Fábio asks me this by e-mail:
I found this very interesting article (http://web.archive.org/web/20110721063430/https://jamesmckay.net/2011/07/why-does-martin-fowler-not-understand-feature-branches/) that once was in your blog, and it seems it can only be accessed in the archive, or at least I was not able to find it in the live version of your blog.
Is there a reason for that? Do you still keep the same opinion? If not, can you give me a quick hint of what to read to reach the same conclusion?
In answer to his question, I took the original blog post down in January 2013 along with everything else on my blog, because I wanted to give it a complete reboot. In the years since then, I’ve restored some of them going as far back as 2009, but I hadn’t restored that particular post, mainly because I felt that I’d been too confrontational with it and it hadn’t made me look good. However, since it’s out there in archive.org, and people are still asking about it, I’ve now restored it for historical reference. Unfortunately, I haven’t restored the comments because I no longer have a backup of them.
A bit of historical background.
I wrote the original post in July 2011. At the time, distributed version control tools such as Git and Mercurial had been around for about six years, but were still very new and unfamiliar to most developers. Most enterprise organisations were deeply entrenched in old-school tools such as Subversion and Team Foundation Server, which made branching and merging much harder and much more confusing than necessary, most corporate developers were terrified of the concept, and vendors of these old-school tools were playing on this fear for all it was worth. This was intensely frustrating to those of us who had actually used Git and Mercurial, could clearly see the benefits, and yet were being stonewalled by 5:01 dark matter colleagues and managers who didn’t want to know. To us, Subversion was The Enemy, and to see someone of Martin Fowler’s stature apparently siding with the enemy was maddening.
On the other hand, these tools weren’t yet quite enterprise ready, with only weak Windows support and rudimentary GUIs. SourceTree was not yet a thing. Furthermore, the best practices surrounding them were still being thrashed out and debated by early adopters in the blogosphere and at conferences. In a sense, nobody properly understood feature branches yet.
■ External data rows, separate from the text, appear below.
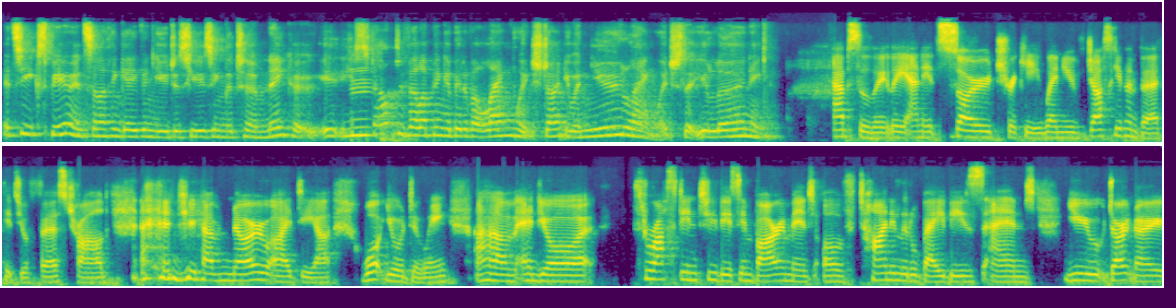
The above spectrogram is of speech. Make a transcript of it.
it's the experience, and I think even you just using the term NICU, you mm. start developing a bit of a language, don't you? A new language that you're learning. Absolutely. And it's so tricky when you've just given birth, it's your first child, and you have no idea what you're doing. Um, and you're thrust into this environment of tiny little babies and you don't know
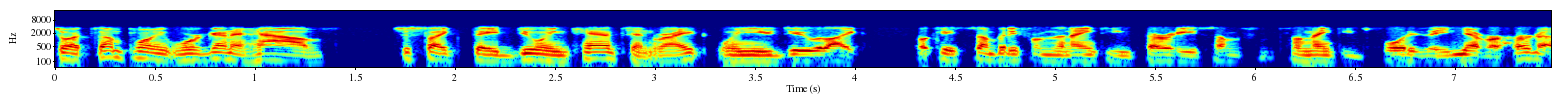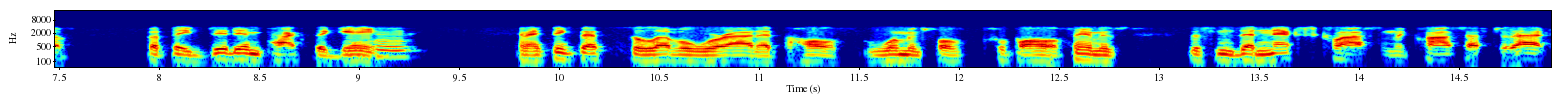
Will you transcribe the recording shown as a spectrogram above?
So at some point we're going to have just like they do in Canton, right? When you do like okay, somebody from the 1930s, some from 1940s that you never heard of, but they did impact the game. Mm-hmm. And I think that's the level we're at at the Hall of, Women's Football Hall of Fame. Is this the next class and the class after that?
If you read all the discussions and debates at the time, we didn’t even agree about exactly what feature branches were. Martin Fowler, Jez Humble and others were working with the assumption that they referred to branches lasting several days or even weeks, while people such as Adam Dymitruk and myself went by a much broader definition that basically amounted to what we would call a pull request today, albeit with the proviso that they should be kept as short as possible.
These days, of course, everybody (or at least, everybody who’s worth working for) uses Git, so that particular question is moot, and we can now freely discuss best practices around branching and merging as mature adults.
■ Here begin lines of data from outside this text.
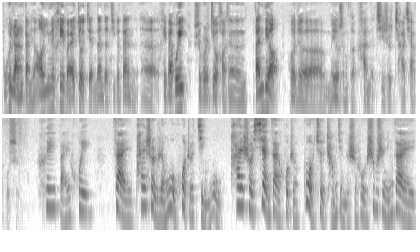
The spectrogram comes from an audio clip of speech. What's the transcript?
不会让人感觉哦，因为黑白就简单的几个单，呃，黑白灰是不是就好像单调或者没有什么可看的？其实恰恰不是。黑白灰在拍摄人物或者景物、拍摄现在或者过去的场景的时候，是不是您在？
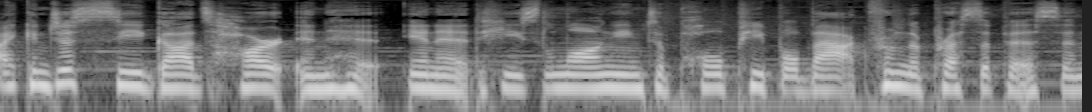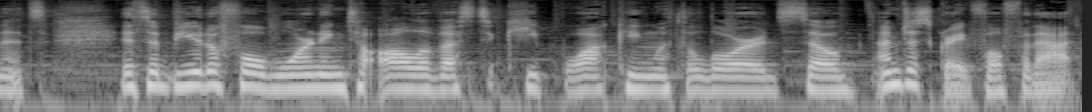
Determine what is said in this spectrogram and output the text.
I can just see God's heart in it. In it. He's longing to pull people back from the precipice, and it's, it's a beautiful warning to all of us to keep walking with the Lord. So I'm just grateful for that.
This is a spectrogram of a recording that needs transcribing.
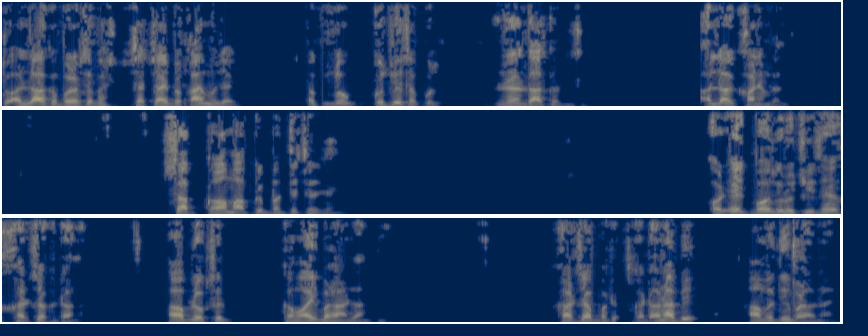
تو اللہ کے بھروسے میں سچائی پہ قائم ہو جائے گی جو کچھ بھی سب کچھ نظر انداز کر دی اللہ کے کھانے میں ڈال سب کام آپ کے بنتے چلے جائیں۔ گے اور ایک بہت ضروری چیز ہے، خرچہ گھٹانا آپ لوگ صرف کمائی بڑھانا جانتے ہیں۔ خرچہ گھٹانا بھی آمدنی بڑھانا ہے۔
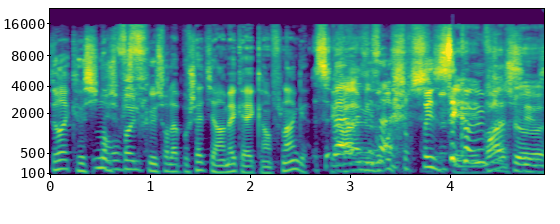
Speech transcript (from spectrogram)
C'est vrai que si Non, tu spoil que sur la pochette, il y a un mec avec un flingue, C'est Bah, quand même c'est une grosse surprise. C'est quand même- moi, je,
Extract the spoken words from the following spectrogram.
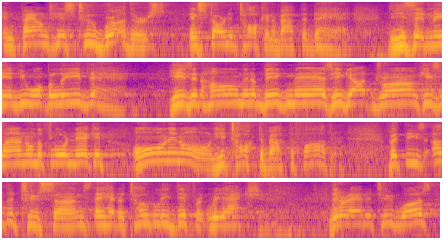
and found his two brothers and started talking about the dad. He said, Man, you won't believe dad. He's at home in a big mess. He got drunk. He's lying on the floor naked. On and on. He talked about the father. But these other two sons, they had a totally different reaction. Their attitude was,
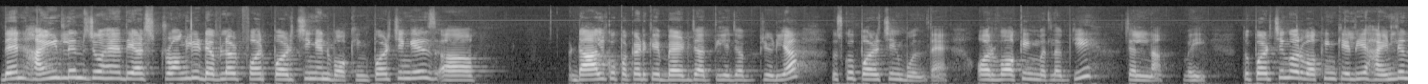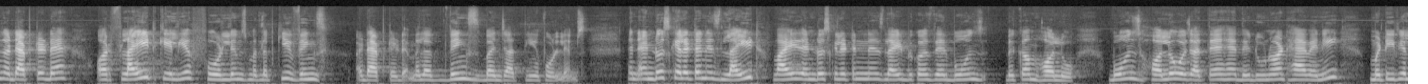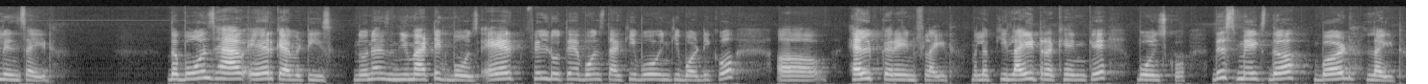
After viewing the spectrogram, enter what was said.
then hind limbs जो हैं they are strongly developed for perching and walking perching is डाल को पकड़ के बैठ जाती है जब चिड़िया, उसको पर्चिंग बोलते हैं। और वॉकिंग मतलब कि चलना, वही। तो पर्चिंग और वॉकिंग के लिए हाइंड लिम्स अडेप्टेड है और फ़्लाइट के लिए फोर लिम्स मतलब कि विंग्स अडेप्टेड है मतलब विंग्स बन जाती हैं four limbs then endoskeleton is light why endoskeleton is light because their bones become hollow bones hollow हो जाते हैं they do not have any material inside the bones have air cavities known as pneumatic bones air filled होते हैं bones ताकि वो इनकी body को help uh, करें इन फ़्लाइट मतलब कि लाइट रखें इनके बोन्स को. This makes the bird light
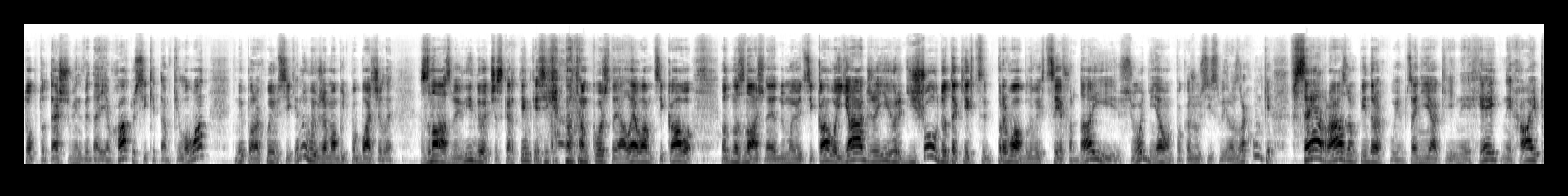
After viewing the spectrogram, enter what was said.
Тобто те, що він видає в хату, скільки там кіловат, ми порахуємо скільки. Ну, ви вже, мабуть, побачили з назви відео чи з картинки, скільки воно там коштує, але вам цікаво, однозначно, я думаю, цікаво, як же Ігор дійшов до таких привабливих цифр. Да? І сьогодні я вам покажу всі свої розрахунки. Все разом підрахуємо. Це ніякий не хейт, не хайп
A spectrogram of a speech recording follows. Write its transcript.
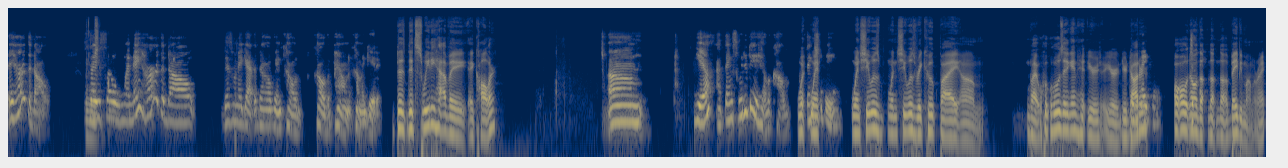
They heard the dog. Mm-hmm. Say so when they heard the dog, that's when they got the dog and called called the pound to come and get it. Did did Sweetie have a a collar? Um yeah, I think Sweetie did have a collar. I When think when she did. when she was when she was recouped by um by who, who was it again? Your your your daughter? Jamaica. Oh oh no, the, the the baby mama, right?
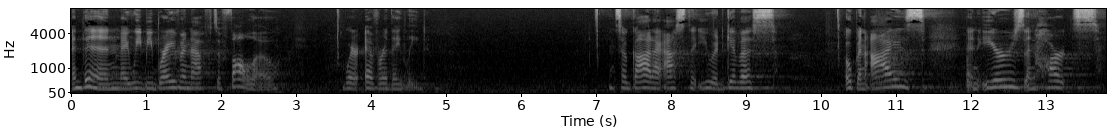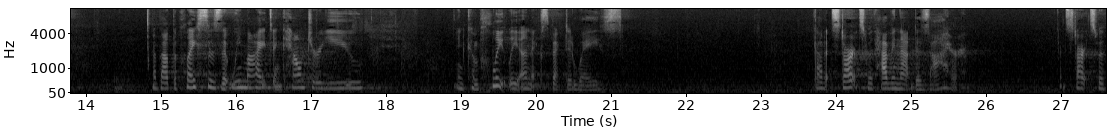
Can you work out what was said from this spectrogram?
And then may we be brave enough to follow wherever they lead. And so, God, I ask that you would give us open eyes and ears and hearts about the places that we might encounter you in completely unexpected ways. God, it starts with having that desire. It starts with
The state of the question in 2017.
I’m generally somewhat more sympathetic to Martin Fowler’s position now than I was six years ago. Most of his concerns about feature branches are valid ones. Long-lived feature branches can be difficult to work with, especially for inexperienced teams and badly architected codebases, where big bang merges can be a significant problem. Feature branches can also be problematic for Continuous Integration and opportunistic refactoring, so they should very much be the exception rather than the rule. Feature toggles can also provide considerable benefits. You can use them for A/B testing, country-specific features, premium features for paying customers, and so on and so forth. I even started writing my own .NET-based web framework built around feature toggles, though as I’m no longer working with .NET, it’s not being actively developed.
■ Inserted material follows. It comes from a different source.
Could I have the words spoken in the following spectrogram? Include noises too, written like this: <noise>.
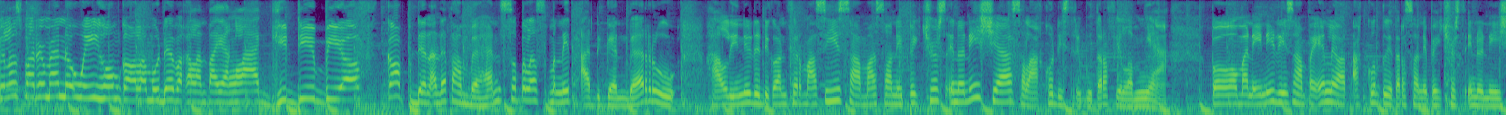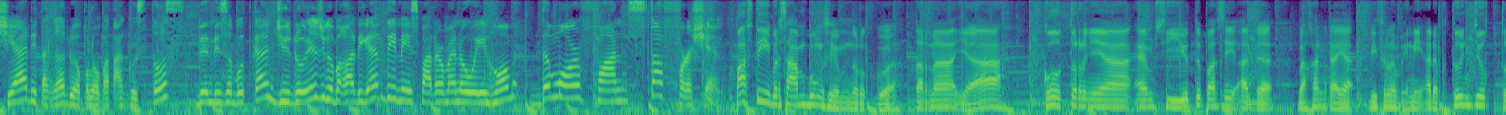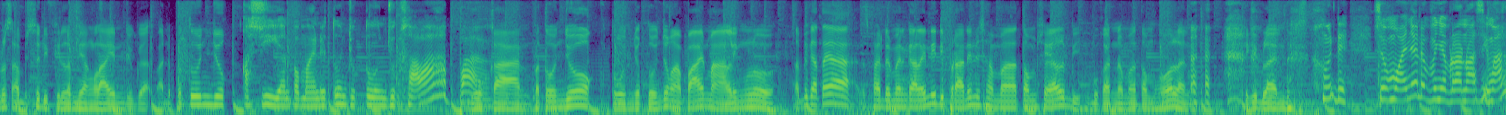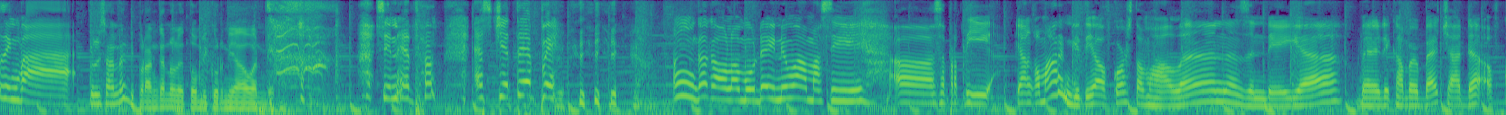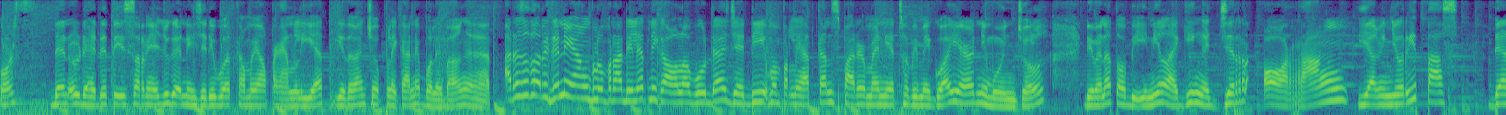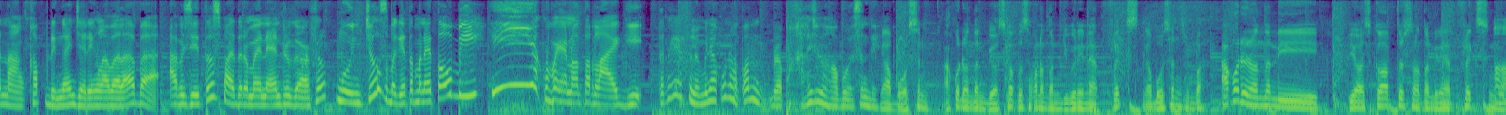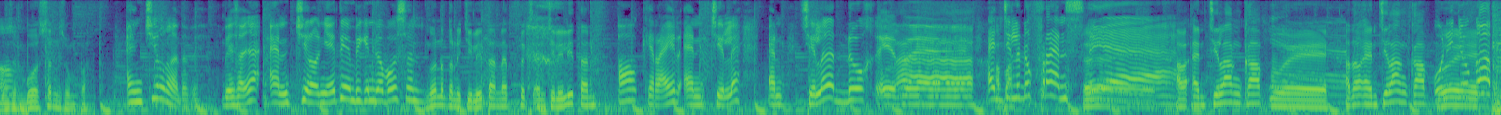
Film Spider-Man No Way Home Kaulah Muda bakalan tayang lagi di bioskop. Dan ada tambahan 11 menit adegan baru. Hal ini udah dikonfirmasi sama Sony Pictures Indonesia selaku distributor filmnya. Pengumuman ini disampaikan lewat akun Twitter Sony Pictures Indonesia di tanggal 24 Agustus. Dan disebutkan judulnya juga bakal diganti nih Spider-Man No Way Home The More Fun Stuff Version. Pasti bersambung sih menurut gua. Karena ya kulturnya MCU itu pasti ada bahkan kayak di film ini ada petunjuk terus abis itu di film yang lain juga ada petunjuk Kasihan pemain ditunjuk-tunjuk salah apa? bukan petunjuk tunjuk tunjuk ngapain maling lu tapi katanya Spider-Man kali ini diperanin sama Tom Shelby bukan nama Tom Holland <laughs> Peaky Blinders Udah, semuanya udah punya peran masing-masing, Pak. tulisannya diperankan oleh Tommy Kurniawan kan. <laughs> Sinetron SCTP. <laughs> Enggak, kalau muda ini mah masih eh, seperti yang kemarin gitu ya. Of course Tom Holland, Zendaya, Benedict Cumberbatch ada of course. Dan udah ada teasernya juga nih. Jadi buat kamu yang pengen lihat gitu kan cuplikannya boleh banget. Ada satu adegan yang belum pernah dilihat nih kalau muda jadi memperlihatkan Spider-Man-nya Tobey Maguire nih muncul di mana Tobey ini lagi ngejer orang yang nyuri tas dan nangkap dengan jaring laba-laba. Abis itu Spider-Man Andrew Garfield muncul sebagai temannya Toby. Ih, aku pengen nonton lagi. Tapi kayak film ini aku nonton berapa kali juga gak bosen deh. nggak bosen aku nonton bioskop terus aku nonton juga di Netflix nggak bosen sumpah aku udah nonton di bioskop terus nonton di Netflix nggak Oh. bosen bosen sumpah And chill gak tapi? Biasanya and chillnya itu yang bikin gak bosen. gue nonton di Cilitan Netflix and Cililitan Oh kirain and ciledug itu. Ah, and apa? ciledug friends. Eh, Iya. apa and Cilangkap weh atau and Cilangkap Udah cukup.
However, many of my original points still stand. Short-lived branches, such as pull requests, are fine, and should in fact be the default, because code should be reviewed before it is integrated, not after the fact. Furthermore, if you’re using feature toggles solely as a substitute for branching and merging, you are releasing code into production that you know for a fact to be immature, untested, buggy, unstable and not fit for purpose. Your feature toggles are supposed to isolate this code of course, but there is always a risk that the isolation could be incomplete, or that the toggle could be flipped prematurely by mistake. When feature branches go wrong, they only go wrong in your development environment, and the damage is relatively limited. When feature toggles go wrong, on the other hand, they go wrong in production—sometimes with catastrophic results.
Just how catastrophic? The feature toggles article on Martin Fowler’s own website itself cites an example where badly implemented feature toggles cost one company $460 million in just 45 minutes. The company concerned, we are told, “went from being the largest trader in US equities and a major market maker in the NYSE and NASDAQ to bankrupt.” To be fair, there were other problems—they relied extensively on manual deployment processes, for example—but it is still a cautionary tale for anyone who thinks feature toggles should always be viewed as a Best Practice without exception.
Of course, not all feature toggles carry this level of risk, and in many cases, the effects of inadvertent exposure will be mostly harmless. In these cases, feature toggles will indeed be the better option, not least because they’re easier to work with. But in general, when deciding whether to use a feature branch or a feature toggle, always ask yourself the question: what would be the damage that this feature would cause if it were activated prematurely? If it’s not a risk you’re prepared to take, your code is better off on a separate branch.